## What the exercise asks
Could you output each line below exactly as it appears, excluding any pictures?

## Task inputs
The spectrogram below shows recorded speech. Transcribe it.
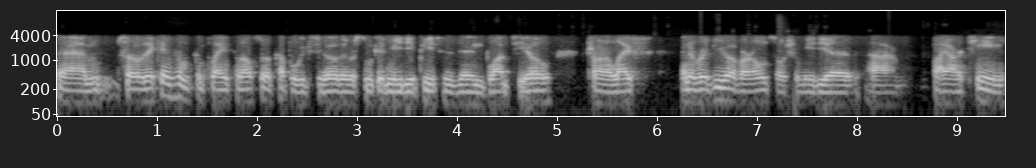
Um, so they came from complaints. And also a couple weeks ago, there were some good media pieces in BlogTO, Toronto Life, and a review of our own social media uh, by our teams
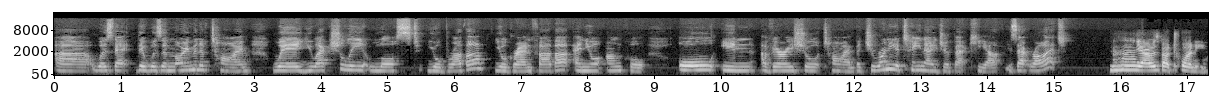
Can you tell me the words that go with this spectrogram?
uh, was that there was a moment of time where you actually lost your brother, your grandfather, and your uncle all in a very short time. But you're only a teenager back here. Is that right? Mm-hmm. Yeah, I was about 20.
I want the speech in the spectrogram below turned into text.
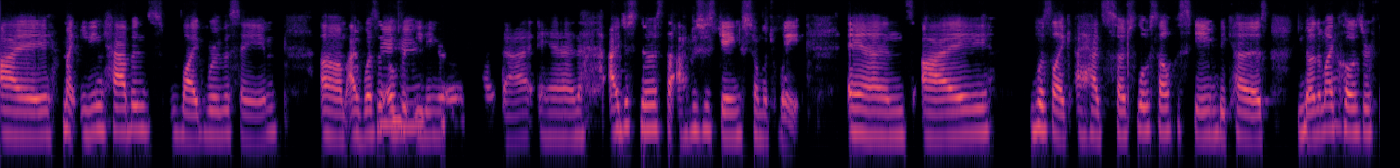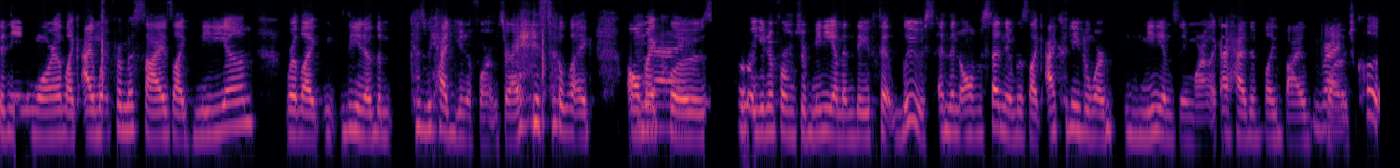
I my eating habits like were the same. Um, I wasn't Mhm. overeating or anything like that, and I just noticed that I was just gaining so much weight, and I was like I had such low self-esteem because none of my clothes were fitting anymore. Like I went from a size like medium where like you know the because we had uniforms, right? So like all my Right. clothes my uniforms were medium and they fit loose. And then all of a sudden it was like I couldn't even wear mediums anymore. Like I had to like buy Right. large clothes.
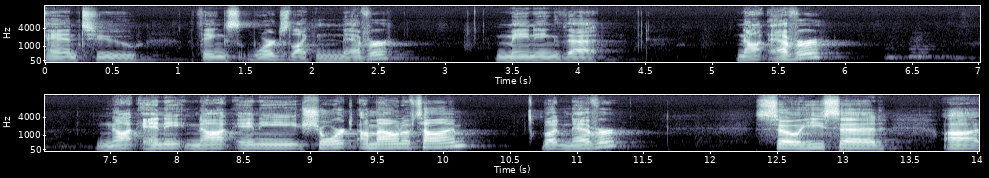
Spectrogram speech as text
and to things, words like never, meaning that not ever, not any, not any short amount of time, but never. So he said, uh,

## Exercise response
The spectrogram below shows recorded speech. Transcribe it.
Um, so they came from complaints. And also a couple weeks ago, there were some good media pieces in BlogTO, Toronto Life, and a review of our own social media uh, by our teams
Can you tell me the words that go with this spectrogram?
uh, was that there was a moment of time where you actually lost your brother, your grandfather, and your uncle all in a very short time. But you're only a teenager back here. Is that right? Mm-hmm. Yeah, I was about 20.
I want the speech in the spectrogram below turned into text.
I my eating habits like were the same. Um, I wasn't Mhm. overeating or anything like that, and I just noticed that I was just gaining so much weight, and I was like I had such low self-esteem because none of my clothes were fitting anymore. Like I went from a size like medium where like you know the because we had uniforms, right? So like all my Right. clothes my uniforms were medium and they fit loose. And then all of a sudden it was like I couldn't even wear mediums anymore. Like I had to like buy Right. large clothes.
Spectrogram speech as text
and to things, words like never, meaning that not ever, not any, not any short amount of time, but never. So he said, uh,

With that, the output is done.